Grassroots nonprofit Solarize Brooklyn just launched with the aim of bringing cost-effective solar power to Brooklyn homeowners on a large scale. The 2013 campaign will focus on bringing solar power into Kensington, Windsor Terrace and Flatbush with the help of Sustainable Kensington Windsor Terrace, Sustainable Flatbush, and Solar 1. The program will provide community purchasing power to acquire solar systems at a discount, certified solar installers, and education and information about solar power, energy savings and tax incentives. This is the first time residents will have access to “group buying” of solar energy in Brooklyn. Solarize Brooklyn has already picked the two solar installers serving the program from various candidates. For more information, Solarize is hosting a Community Education Session on June 1 — sign up here. Neighborhood residents will have until June 30 to sign up for free assessments from contractors and the solar installations will begin in late 2013 and early 2014.
We’re totally smitten with Kermit Place, a short block of Windsor Terrace that’s long on charm. Here’s a three-bedroom rental at No. 39, and it’s the full second floor of the home. If all three bedrooms are decently sized and have windows, the rent of $2,300 isn’t bad at all. The apartment is only a few blocks from the Fort Hamilton F and G trains as well as Prospect Park. 39 Kermit Place [Corcoran] GMAPP*Shark

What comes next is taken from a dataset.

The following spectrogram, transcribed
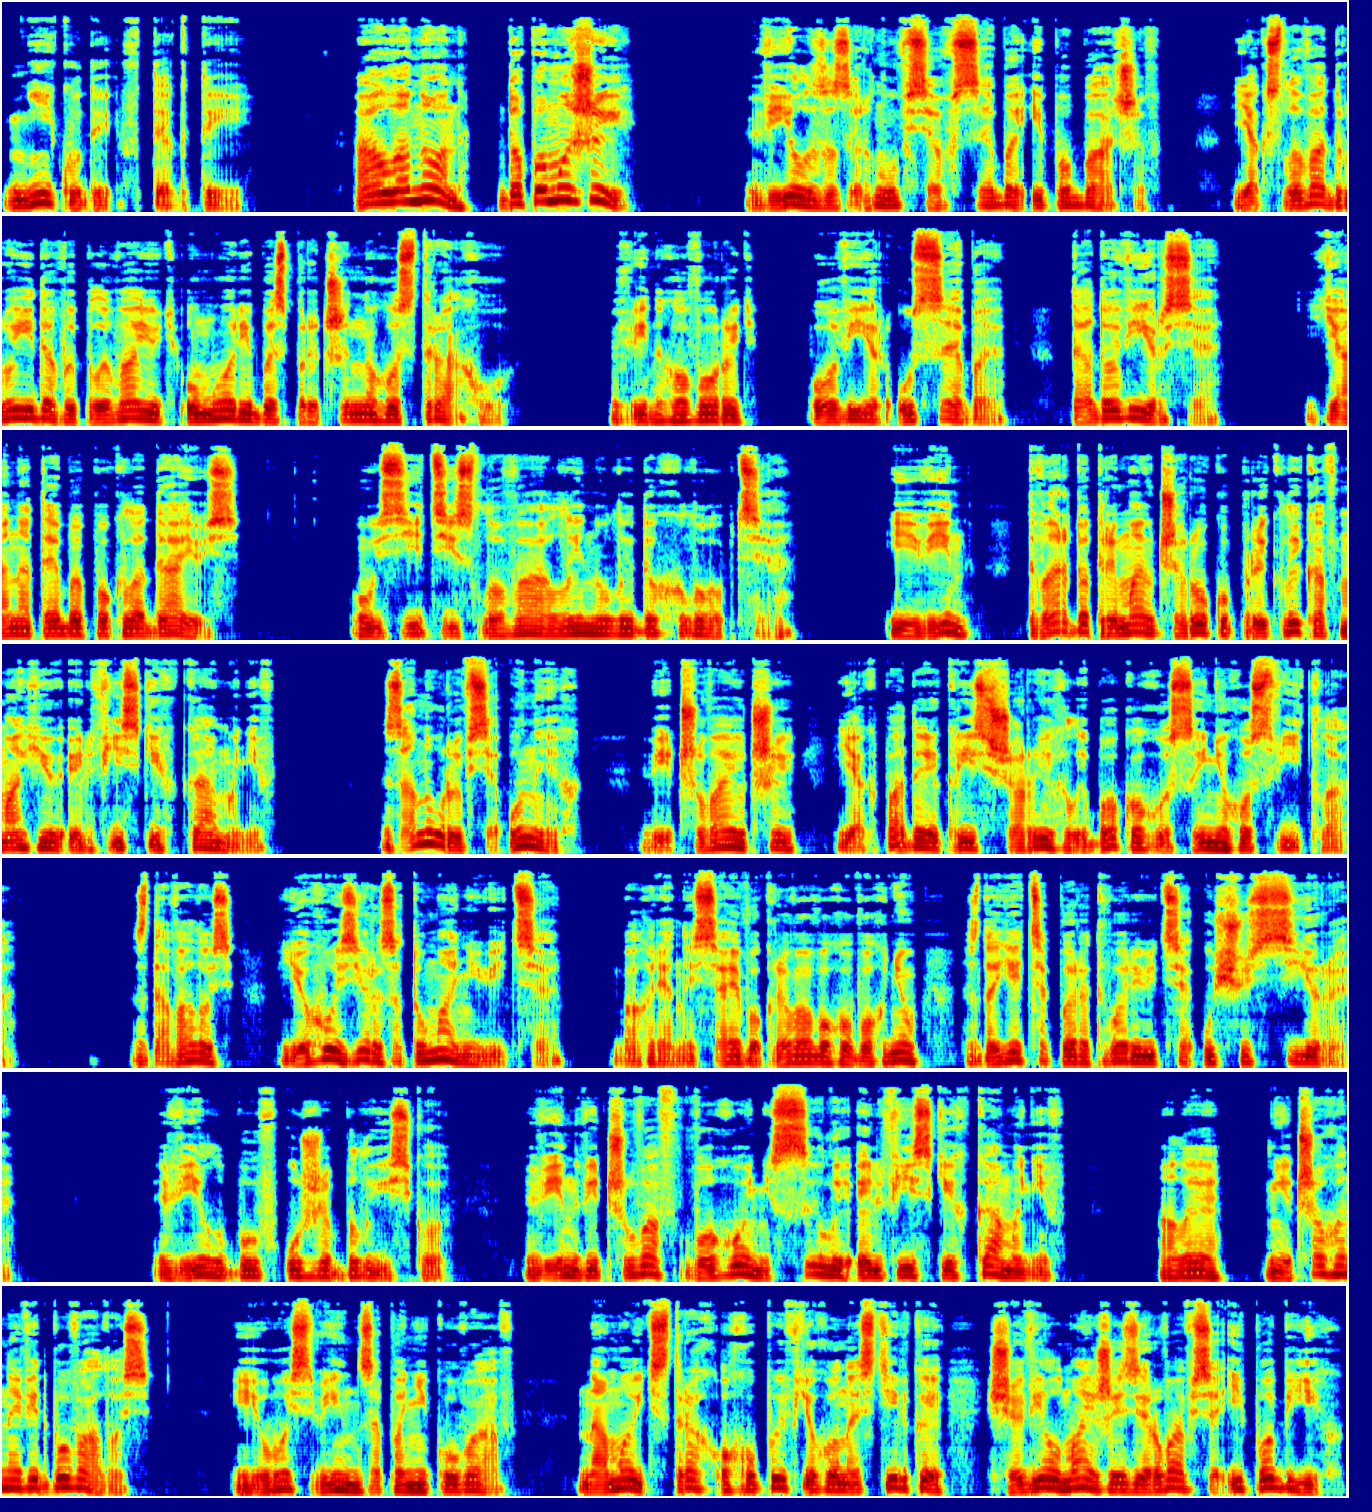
нікуди втекти. Аланон, допоможи. Віл зазирнувся в себе і побачив, як слова друїда випливають у морі безпричинного страху. Він говорить повір у себе та довірся, я на тебе покладаюсь. Усі ці слова линули до хлопця, і він, твердо тримаючи руку, прикликав магію ельфійських каменів, занурився у них, відчуваючи, як падає крізь шари глибокого синього світла. Здавалось, його зір затуманюється, багряне сяйво кривавого вогню, здається, перетворюється у щось сіре. Віл був уже близько, він відчував вогонь сили ельфійських каменів, але нічого не відбувалось, і ось він запанікував. На мить страх охопив його настільки, що Віл майже зірвався і побіг.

1. MIDWOOD $2,065,000 1028 East 9th StreetGMAPP*Shark No listing for this one-family home. Deed recorded on 4/18/2013.
2. WINDSOR TERRACE $1,780,000 598 17th StreetGMAPP*Shark
This brick townhouse is separated into three units. Here’s the listing for it. The building was listed in December for $1,890,000. Deed recorded on 4/15/2013.
3. DITMAS PARK $1,720,000 456 East 19th StreetGMAPP*Shark
An Open House Pick in October, when it was asking $1,675,000. Demand in Ditmas for this nine-bedroom Victorian home! Here’s the listing of this impressive home. Deed recorded on 4/15/2013.
4. SOUTH SLOPE $1,700,000 196 15th StreetGMAPP*Shark The listing was pulled for this home but we’re curious! Anybody check out this South Slope home when it was on the market? It last traded for $650,000 in 2007. Deed recorded on 4/16/2013.
The listing photos aren’t great, but we spot some promising features at this Windsor Terrace three-bedroom. It’s an 875-square-foot floorthrough with hardwood floors and big windows. The asking rent: $2,900 a month. 307 Vanderbilt Street [Triumph Property] GMAPP*Shark
I get my “past” photos from a number of sources, and one of them is eBay. There are thousands of old postcards of Brooklyn for sale every day, many of them showing places that I had no idea existed. It’s always fun to find those, amidst the hundreds of postcards of the Brooklyn Bridge, Prospect Park and Coney Island. I’ve found some of my favorite “Past and Presents” there, and I’ve bought many cards over the years. My search today landed me this little gem – the Prospect Park Baptist Church.
At first glance, I just loved this cute little shingled church, and since I have a passing familiarity with most of the areas around Prospect Park, I didn’t recognize this one at all. One of the things that drew my eye to the photo was that the church looked like it was floating above the ground. With its wooden shingles and steep pitched roof, it looked like an ark. Was that on purpose, did the architect want to have the congregation feel like they were being saved in an actual ark? Perhaps he did, but blowing the photo up a bit tells the story – the church was on skids and/or wheels, and was in the process of being moved. (more…)